Problem description:
Each entry that follows is to be copied exactly, minus any pictures.

Information provided:
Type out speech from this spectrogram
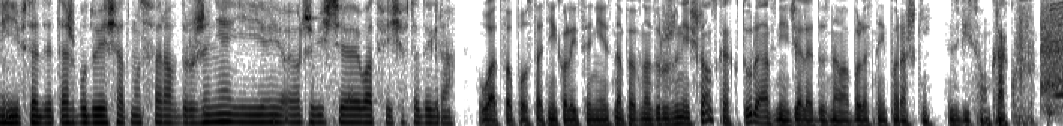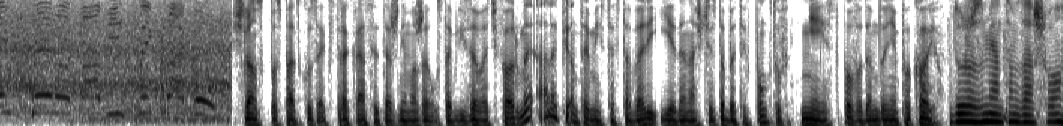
i, i, wtedy też buduje się atmosfera w drużynie i, i oczywiście łatwiej się wtedy gra. Łatwo po ostatniej kolejce nie jest na pewno drużynie Śląska, która w niedzielę doznała bolesnej porażki z Wisłą Kraków. 5-0 dla Wisły Kraków. Śląsk po spadku z Ekstraklasy też nie może ustabilizować formy, ale piąte miejsce w tabeli i 11 zdobytych punktów nie jest powodem do niepokoju. Dużo zmian tam zaszło,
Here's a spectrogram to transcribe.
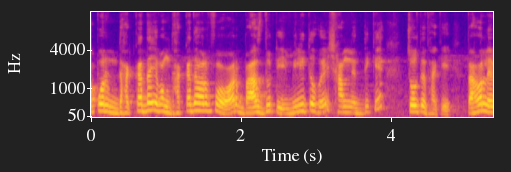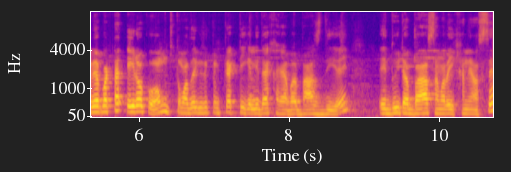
অপর ধাক্কা দেয় এবং ধাক্কা দেওয়ার পর বাস দুটি মিলিত হয়ে সামনের দিকে চলতে থাকে। তাহলে ব্যাপারটা এইরকম, তোমাদের একটু প্র্যাকটিক্যালি দেখায় আবার বাস দিয়ে। এই দুইটা বাস আমার এখানে আছে।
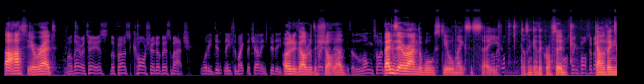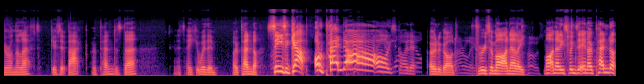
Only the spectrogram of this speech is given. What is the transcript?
That has to be a red. Well, there it is, the first caution of this match. Well, he didn't need to make the challenge, did he? Odegaard with the shot now then. is a long time Bends it around the wall. Steele makes the save. Doesn't get the cross in. Camavinga on the left. Gives it back. Openda's there. He's going to take it with him. Openda. Sees a gap. Openda! Oh, he skied it. Odegaard. Through to Martinelli. Martinelli swings it in. Openda.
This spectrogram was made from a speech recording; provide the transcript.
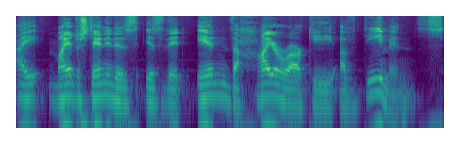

Expected output:
Type out speech from this spectrogram
i, i, wtedy też buduje się atmosfera w drużynie i, i oczywiście łatwiej się wtedy gra. Łatwo po ostatniej kolejce nie jest na pewno drużynie Śląska, która w niedzielę doznała bolesnej porażki z Wisłą Kraków. 5-0 dla Wisły Kraków. Śląsk po spadku z Ekstraklasy też nie może ustabilizować formy, ale piąte miejsce w tabeli i 11 zdobytych punktów nie jest powodem do niepokoju. Dużo zmian tam zaszło,
Here's a spectrogram to transcribe.
অপর ধাক্কা দেয় এবং ধাক্কা দেওয়ার পর বাস দুটি মিলিত হয়ে সামনের দিকে চলতে থাকে। তাহলে ব্যাপারটা এইরকম, তোমাদের একটু প্র্যাকটিক্যালি দেখায় আবার বাস দিয়ে। এই দুইটা বাস আমার এখানে আছে।
Only the spectrogram of this speech is given. What is the transcript?
That has to be a red. Well, there it is, the first caution of this match. Well, he didn't need to make the challenge, did he? Odegaard with the shot now then. is a long time Bends it around the wall. Steele makes the save. Doesn't get the cross in. Camavinga on the left. Gives it back. Openda's there. He's going to take it with him. Openda. Sees a gap. Openda! Oh, he skied it. Odegaard. Through to Martinelli. Martinelli swings it in. Openda.
This spectrogram was made from a speech recording; provide the transcript.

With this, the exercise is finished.